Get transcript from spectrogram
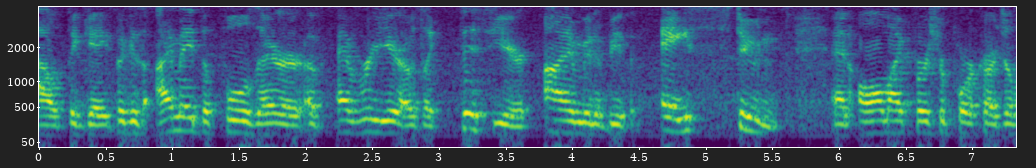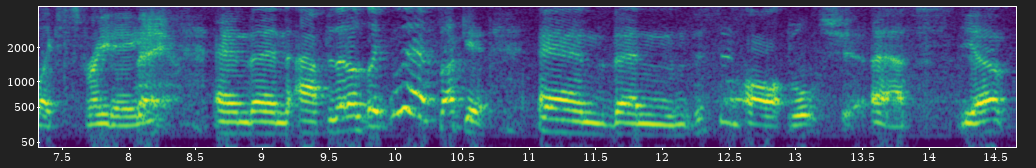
out the gate because I made the fool's error of every year. I was like, this year I'm gonna be the ace student, and all my first report cards are like straight A's. Bam. And then after that, I was like, nah, fuck it. And then this is all bullshit. F's. Yep.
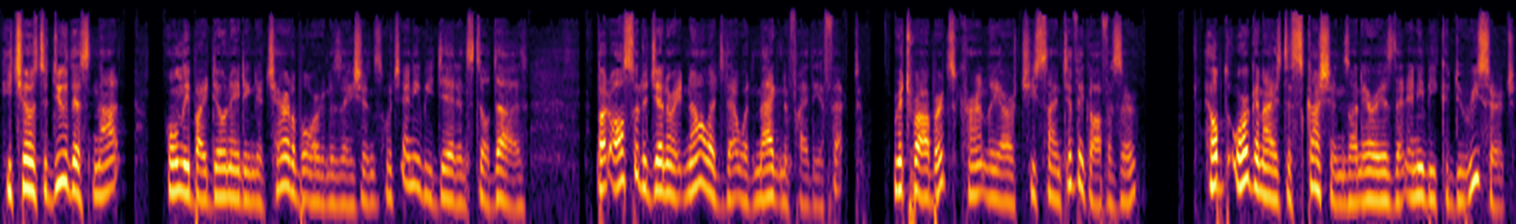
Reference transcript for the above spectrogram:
He chose to do this not only by donating to charitable organizations, which NEB did and still does, but also to generate knowledge that would magnify the effect. Rich Roberts, currently our Chief Scientific Officer, helped organize discussions on areas that NEB could do research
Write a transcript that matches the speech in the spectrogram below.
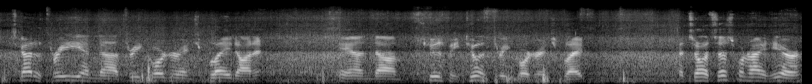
It's got a three and uh, three quarter inch blade on it. And, um, excuse me, two and three quarter inch blade. And so it's this one right here.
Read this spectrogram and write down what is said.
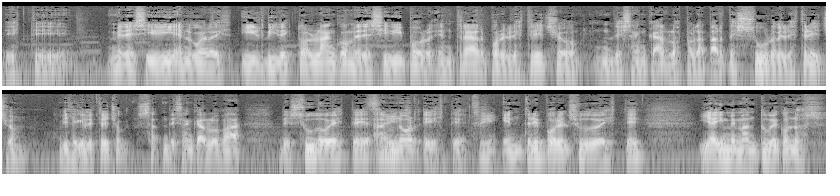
Este, me decidí, en lugar de ir directo al blanco, me decidí por entrar por el estrecho de San Carlos, por la parte sur del estrecho. Viste que el estrecho de San Carlos va de sudoeste Sí. al noreste. Sí. Entré por el sudoeste y ahí me mantuve con los,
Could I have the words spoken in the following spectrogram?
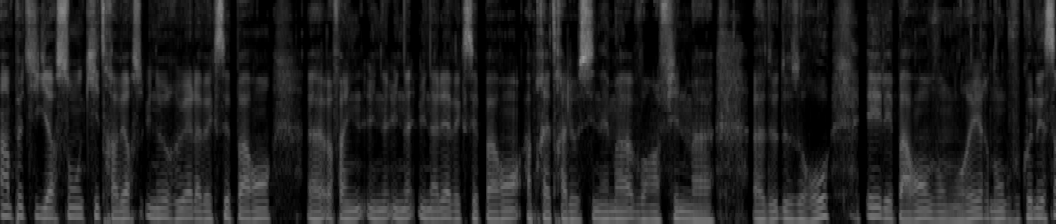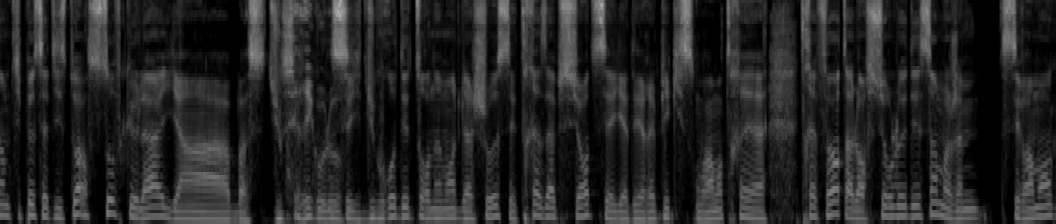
un petit garçon qui traverse une ruelle avec ses parents, euh, enfin une, une, allée avec ses parents, après être allé au cinéma voir un film euh, euh, de, de Zorro, et les parents vont mourir. Donc vous connaissez un petit peu cette histoire, sauf que là, il y a bah, c'est du C'est rigolo. c'est du gros détournement de la chose, c'est très absurde, il y a des répliques qui sont vraiment très très fortes. Alors sur le dessin, moi j'aime c'est vraiment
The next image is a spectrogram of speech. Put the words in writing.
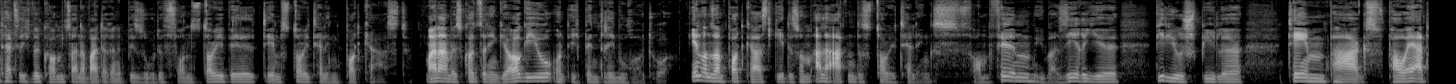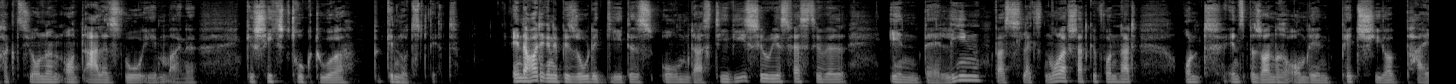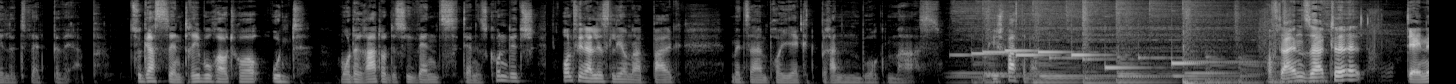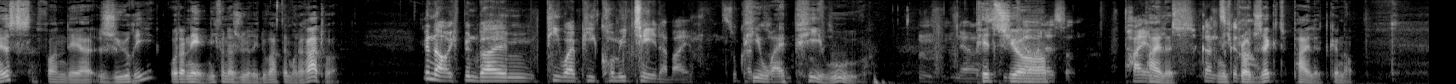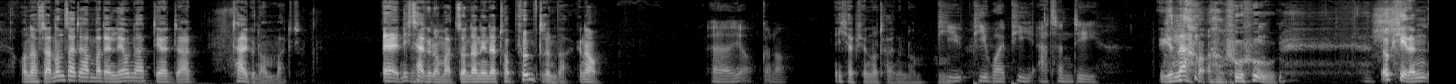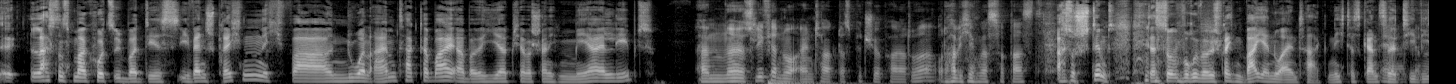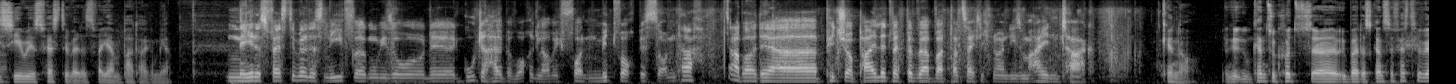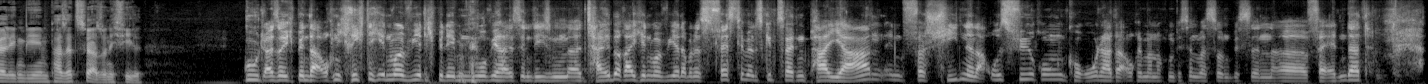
Und herzlich willkommen zu einer weiteren Episode von Storyville, dem Storytelling Podcast. Mein Name ist Konstantin Georgiou und ich bin Drehbuchautor. In unserem Podcast geht es um alle Arten des Storytellings, vom Film über Serie, Videospiele, Themenparks, VR-Attraktionen und alles, wo eben eine Geschichtsstruktur genutzt wird. In der heutigen Episode geht es um das TV Series Festival in Berlin, was letzten Monat stattgefunden hat und insbesondere um den Pitch Your Pilot Wettbewerb. Zu Gast sind Drehbuchautor und Moderator des Events Dennis Kunditsch und Finalist Leonhard Balk mit seinem Projekt Brandenburg Mars. Viel Spaß dabei! Auf der einen Seite Dennis von der Jury, oder nee, nicht von der Jury, du warst der Moderator. Genau, ich bin beim PYP-Komitee dabei. So PYP, uh. Hm, ja, Pitch Your Pilot. Pilot. Ganz Nicht genau. Project, Pilot, genau. Und auf der anderen Seite haben wir den Leonard, der da teilgenommen hat. Äh, nicht ja. teilgenommen hat, sondern in der Top 5 drin war, genau. Äh, ja, genau. Ich habe hier nur teilgenommen. Hm. PYP, Attendee. Genau. okay, dann äh, lasst uns mal kurz über das Event sprechen. Ich war nur an einem Tag dabei, aber hier habt ihr wahrscheinlich mehr erlebt. Ähm, ne, es lief ja nur einen Tag, das Pitch Your Pilot, oder? Oder habe ich irgendwas verpasst? Ach so, stimmt. Das, worüber wir sprechen, war ja nur ein Tag, nicht das ganze ja, TV-Series genau. Festival. Das war ja ein paar Tage mehr. Nee, das Festival, das lief irgendwie so eine gute halbe Woche, glaube ich, von Mittwoch bis Sonntag. Aber der Pitch Your Pilot-Wettbewerb war tatsächlich nur an diesem einen Tag. Genau. Kannst du kurz äh, über das ganze Festival irgendwie ein paar Sätze, also nicht viel, Gut, also ich bin da auch nicht richtig involviert. Ich bin eben nur, wie heißt, in diesem äh, Teilbereich involviert. Aber das Festival, es gibt seit ein paar Jahren in verschiedenen Ausführungen. Corona hat da auch immer noch ein bisschen was so ein bisschen äh, verändert.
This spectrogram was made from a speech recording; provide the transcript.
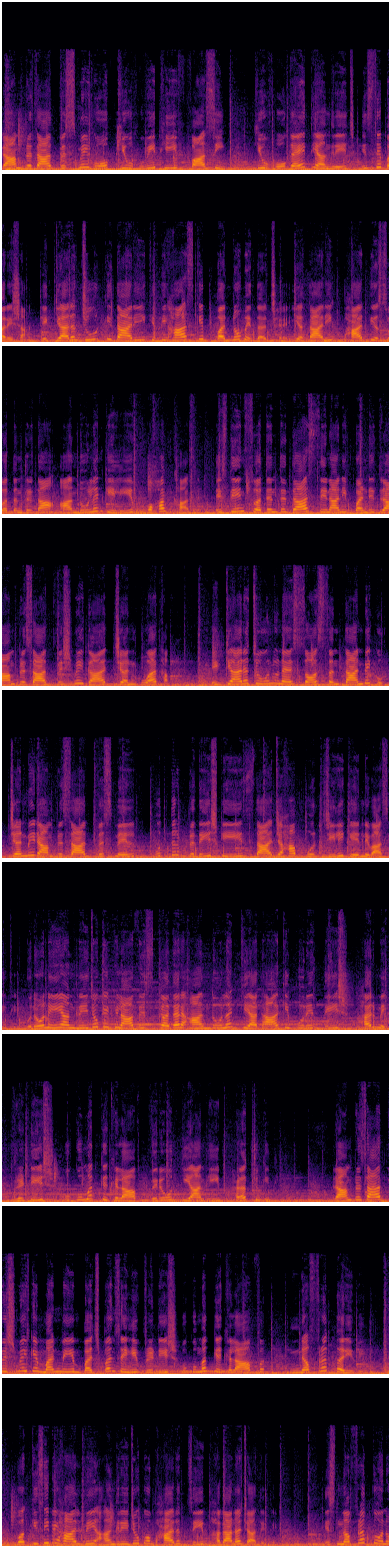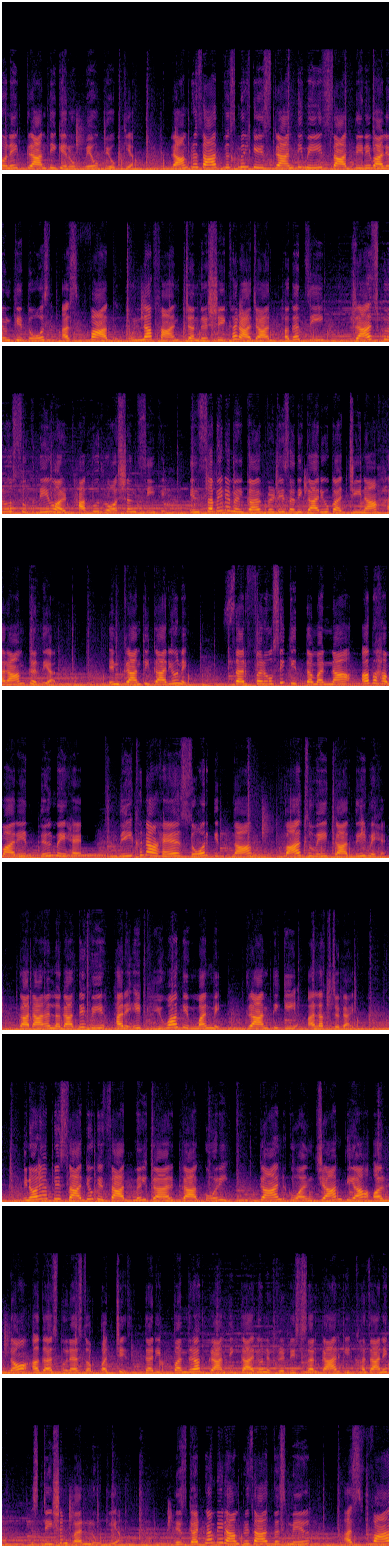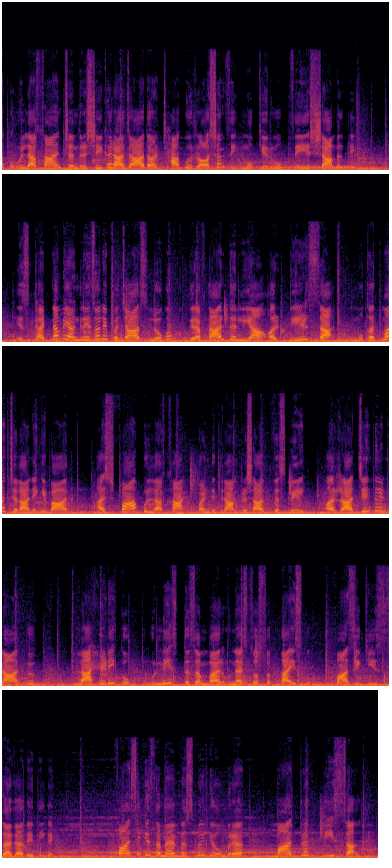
राम प्रसाद बिस्मिल को क्यों हुई थी फांसी? क्यों हो गए थे अंग्रेज़? इससे परेशान। 11 जून की तारीख इतिहास के पन्नों में दर्ज है। यह तारीख भारतीय स्वतंत्रता आंदोलन के लिए बहुत खास है। इस दिन स्वतंत्रता सेनानी पंडित राम प्रसाद बिस्मिल का जन्म हुआ था। 11 जून उन्नीस को जन्मे राम प्रसाद बिस्मिल उत्तर प्रदेश के शाहजहांपुर ज़िले के निवासी थे। उन्होंने अंग्रेज़ों के खिलाफ इस कदर आंदोलन किया था कि पूरे देश भर में ब्रिटिश हुकूमत के खिलाफ विरोध की आंधी भड़क चुकी थी। राम प्रसाद बिस्मिल के मन में बचपन से ही ब्रिटिश हुकूमत के खिलाफ नफरत भरी हुई थी। वह किसी भी हाल में अंग्रेज़ों को भारत से भगाना चाहते थे। इस नफरत को उन्होंने क्रांति के रूप में उपयोग किया। राम प्रसाद बिस्मिल के इस क्रांति में साथ देने वाले उनके दोस्त अशफाक उल्ला खान, चंद्रशेखर आज़ाद, भगत सिंह, राजगुरु सुखदेव और ठाकुर रोशन सिंह थे। इन सभी ने मिलकर ब्रिटिश अधिकारियों का जीना हराम कर दिया था। इन क्रांतिकारियों ने सरफरोशी की तमन्ना अब हमारे दिल में है। देखना है ज़ोर कितना बात हुए का दिल में है। का नारा लगाते हुए हर एक युवा के मन में क्रांति की अलग जगाई। इन्होंने अपने साथियों के साथ मिलकर काकोरी कांड को अंजाम दिया और 9 अगस्त 1925 करीब 15 क्रांतिकारियों ने ब्रिटिश सरकार की खजाने स्टेशन पर लूट लिया। इस घटना में रामप्रसाद बिस्मिल अशफाक उल्ला खान, चंद्रशेखर आज़ाद और ठाकुर रोशन सिंह मुख्य रूप से शामिल थे इस घटना में अंग्रेज़ों ने 50 लोगों को गिरफ़्तार कर लिया और डेढ़ साल मुकदमा चलाने के बाद अशफाक उल्ला खान, पंडित राम प्रसाद बिस्मिल और राजेंद्र नाथ लाहिड़ी को 19 दिसंबर 1927 को फांसी की सजा दे दी गई। फांसी के समय बिस्मिल की उम्र मात्र 30 साल थी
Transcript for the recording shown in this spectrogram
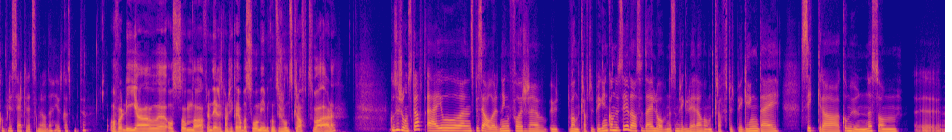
komplisert rettsområde i utgangspunktet. Og for de av oss som da fremdeles kanskje ikke har jobba så mye med konsesjonskraft, hva er det? Konsesjonskraft er jo en spesialordning for eh, vannkraftutbygging, kan du si. Det er altså de lovene som regulerer vannkraftutbygging, de sikrer kommunene som uh,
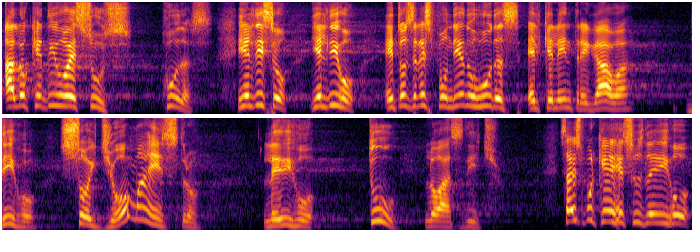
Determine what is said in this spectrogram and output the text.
a lo que dijo Jesús? Judas. Y él dijo, y él dijo, entonces respondiendo Judas, el que le entregaba, dijo, soy yo maestro. Le dijo, tú lo has dicho. ¿Sabes por qué Jesús le dijo,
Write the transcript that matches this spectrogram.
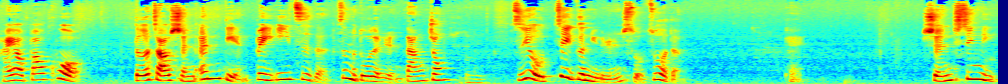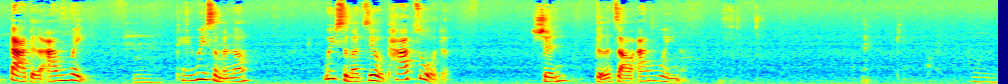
还要包括得着神恩典、被医治的这么多的人当中，只有这个女人所做的，OK，神心里大得安慰，嗯，OK，为什么呢？为什么只有她做的，神得着安慰呢？嗯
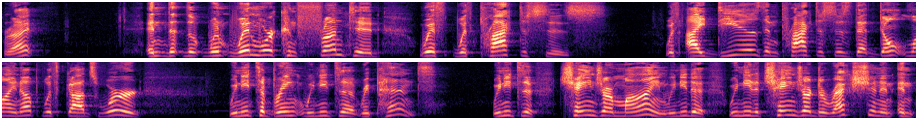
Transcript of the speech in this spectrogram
Right? And the, the, when, when we're confronted with, with practices, with ideas and practices that don't line up with God's word, we need to bring, we need to repent. We need to change our mind. We need to, we need to change our direction and, and,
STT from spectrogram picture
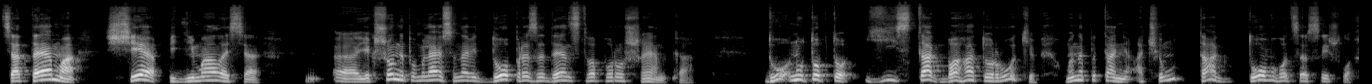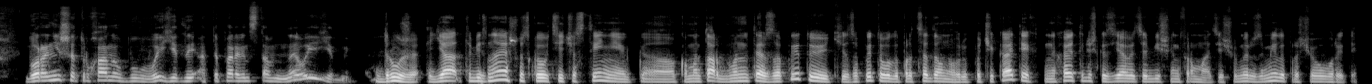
Ця тема ще піднімалася, е, якщо не помиляюся, навіть до президентства Порошенка. До, ну тобто, їй так багато років. У мене питання: а чому так довго це все йшло? Бо раніше Труханов був вигідний, а тепер він став невигідний. Друже, я тобі знаєш, що сказав в цій частині е, коментар, бо мене теж запитують, запитували про це давно. Говорю, почекайте, нехай трішки з'явиться більше інформації, щоб ми розуміли, про що говорити.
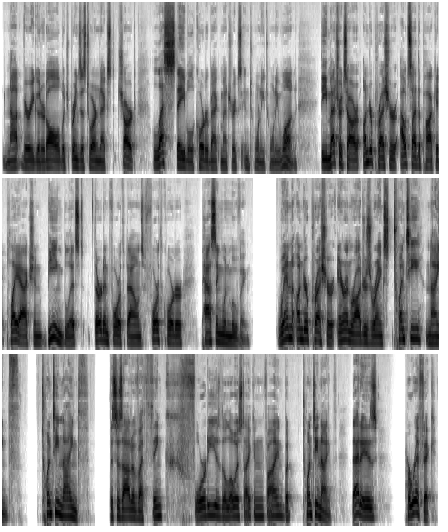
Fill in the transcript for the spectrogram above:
not very good at all, which brings us to our next chart less stable quarterback metrics in 2021. The metrics are under pressure, outside the pocket, play action, being blitzed, third and fourth downs, fourth quarter, passing when moving. When under pressure, Aaron Rodgers ranks 29th. 29th. This is out of, I think, 40 is the lowest I can find, but 29th. That is horrific.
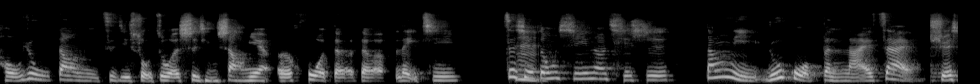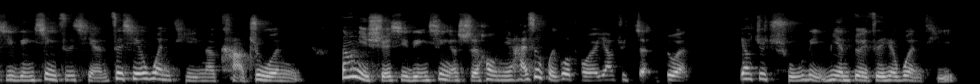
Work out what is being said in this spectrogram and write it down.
投入到你自己所做的事情上面而获得的累积这些东西呢？其实，当你如果本来在学习灵性之前，这些问题呢卡住了你，当你学习灵性的时候，你还是回过头来要去整顿，要去处理面对这些问题。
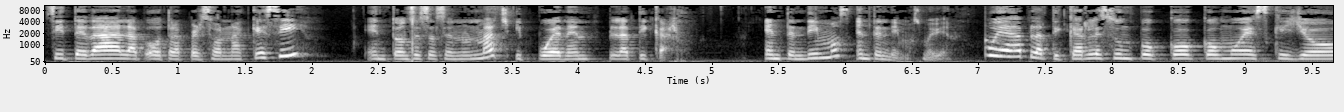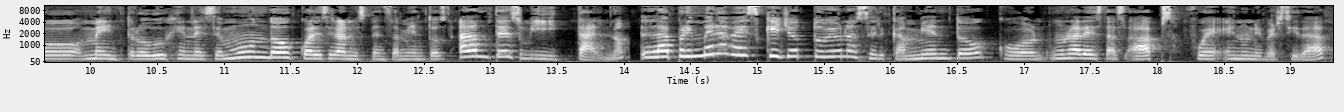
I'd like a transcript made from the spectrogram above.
Si te da a la otra persona que sí, entonces hacen un match y pueden platicar. ¿Entendimos? Entendimos, muy bien voy a platicarles un poco cómo es que yo me introduje en ese mundo, cuáles eran mis pensamientos antes y tal, ¿no? La primera vez que yo tuve un acercamiento con una de estas apps fue en universidad.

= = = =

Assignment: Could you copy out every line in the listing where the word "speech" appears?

Output of the exercise:
Write a transcript that matches the speech in the spectrogram below.
The next image is a spectrogram of speech. Put the words in writing.
This spectrogram was made from a speech recording; provide the transcript.
Transcript of the speech in this spectrogram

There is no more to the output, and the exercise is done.